Earlier this year, during a hearing in a case ‘State of Uttar Pradesh and Ors. v All U.P. Consumer Protection Bar Association’, the apex court appointed a committee, which, among other things, found out that the consumer courts suffered from “…grossly inadequate infrastructure, absence of adequate and trained manpower and lack of qualified members in the adjudicating bodies. Benches of the state and district fora sit, in many cases for barely two or three hours every day, and remain non-functional for months due to a lack of coram.” The committee also found out that often relatives of politicians and bureaucrats were being appointed as judges to these forums and there was little or no attempt to appoint qualified people.
In its judgment in the aforementioned case, the apex court notes that “A systemic overhaul of the entire infrastructure is necessary if the Consumer Protection Act, 1986 is not to become a dead letter”. While I completely agree with the court, unfortunately, the court cannot and did not attempt an ‘overhaul’. The court did issue directions to the central Government and the National Consumer Disputes Redressal Commission to frame model rules which would (if ideally and seriously implemented) bring improvement in the quality of judges, improve administration of consumer forums and more, but to no avail. For instance, directions to bring about police reforms were issued by the apex court in 2006 but very little have been achieved ever since.

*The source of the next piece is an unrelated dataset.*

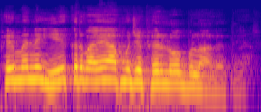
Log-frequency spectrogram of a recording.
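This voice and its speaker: A man's voice: high-pitched, lively intonation, a little fast, warm tone. A man with a Pakistani accent chatting casually as a podcast co-host, telling anecdotes in a joking way and chuckling as he talks. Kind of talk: casual humorous current affairs chat.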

There are some problems which were not touched upon by the Supreme Court at all in the case and, in fact, remain unaddressed even by the Consumer Protection Bill, 2015. For instance, consider a feature aggressively promoted by the government in awareness campaigns - the fact that you don’t need a lawyer to file and pursue a case before consumer forums. In practice, not hiring a competent lawyer often has terrible consequences. Many litigants are not aware that there is something called a period of ‘limitation’ which also governs cases before consumer forums. I have heard too many stories of victims of medical negligence and his/her loved ones approaching the court only after the person has recovered, at which point the period of limitation (the period of time within which you must file a case or give it up forever) has already expired.
There are no functional legal aid cells at most consumer forums and so, many consumers suffer because of their ignorance of the law. Another example where consumers suffer for lack of competent legal advice is that in cases involving issues of medical negligence, complicated case law and doctrines govern how cases will be decided. People approach consumer forums without a lawyer because of the assurances from the government and courts that no help is needed but in the process, end up suffering the consequences. For instance, did you know that the opinion of an ‘expert witness’ is often a decisive factor in deciding disputes of medical negligence? Many people don’t. Often because of incompetent judges, corporates tell courts that the case cannot be heard by the consumer forum since there was an arbitration clause in the contract between them and the consumer even as the law says that cases can be heard by consumer courts despite there being an arbitration clause.
The new consumer protection bill (not passed by parliament yet) does not deal with any of these issues and, in fact, creates yet another regulatory body to protect the rights of consumers. I have never understood this perpetual belief of the government that creating more institutions will solve problems.
Insofar as medical negligence is concerned, the sight of those cases being heard by ill-equipped, untrained consumer court judges is nothing short of tragic. It is my opinion that medical negligence cases need to be heard by a separate and specialized tribunal having the specific training to deal with these cases. As for the rest of the cases, I believe that despite the fact that normal courts are overburdened and they suffer from multiple problems, they need to be shifted to regular civil courts. They are far better equipped to deal with these cases. If this doesn’t happen, the government’s ‘Jago grahak jago’ tagline will just turn out to be ‘bhago grahak bhago’ (from consumer forums).